- [REQUIRED ACTION]:
Reproduce precisely the lines of the listing below, starting with the line that contains "Given this spectrogram, produce" and stopping after the line that contains "write down speech shown in spectrogram"; include nothing else.

- [DATASET]:
= = = =
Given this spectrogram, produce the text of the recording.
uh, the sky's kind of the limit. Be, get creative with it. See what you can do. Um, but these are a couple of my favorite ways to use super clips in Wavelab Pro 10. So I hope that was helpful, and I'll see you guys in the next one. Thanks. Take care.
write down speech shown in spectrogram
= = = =
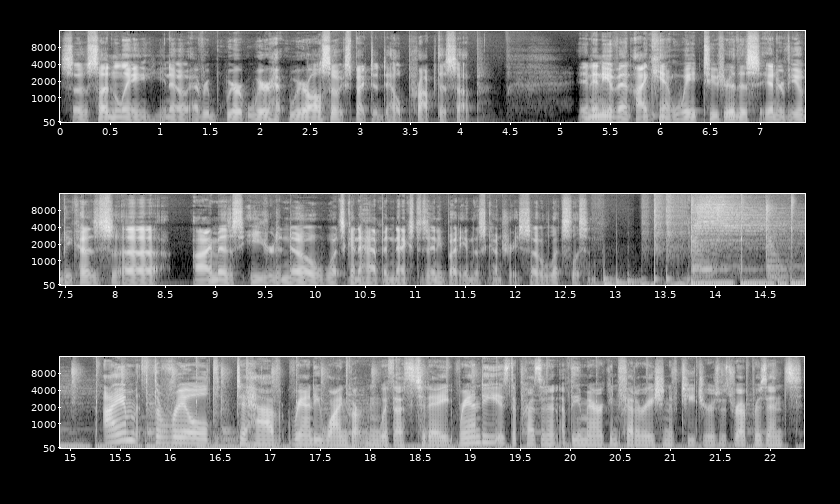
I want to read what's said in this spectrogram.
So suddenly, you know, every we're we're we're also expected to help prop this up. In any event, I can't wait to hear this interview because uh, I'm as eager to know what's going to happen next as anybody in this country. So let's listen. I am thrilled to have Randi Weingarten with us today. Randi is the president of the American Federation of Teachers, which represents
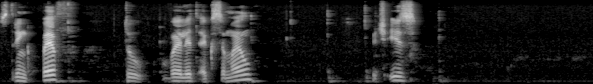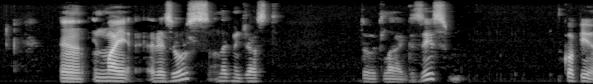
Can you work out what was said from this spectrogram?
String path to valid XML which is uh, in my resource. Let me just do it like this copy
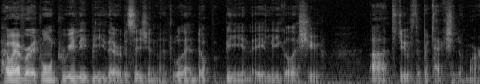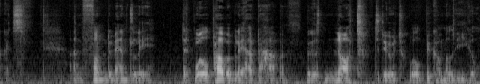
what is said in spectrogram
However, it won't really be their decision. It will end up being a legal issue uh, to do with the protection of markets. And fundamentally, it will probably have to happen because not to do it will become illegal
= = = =
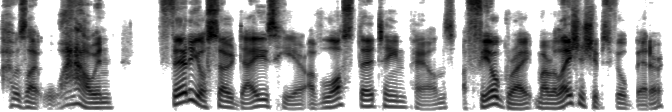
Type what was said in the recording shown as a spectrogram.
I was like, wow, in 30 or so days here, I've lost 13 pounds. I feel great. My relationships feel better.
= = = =
- [EXERCISE RESPONSE]:
Given this spectrogram, produce the text of the recording.
uh, the sky's kind of the limit. Be, get creative with it. See what you can do. Um, but these are a couple of my favorite ways to use super clips in Wavelab Pro 10. So I hope that was helpful, and I'll see you guys in the next one. Thanks. Take care.
write down speech shown in spectrogram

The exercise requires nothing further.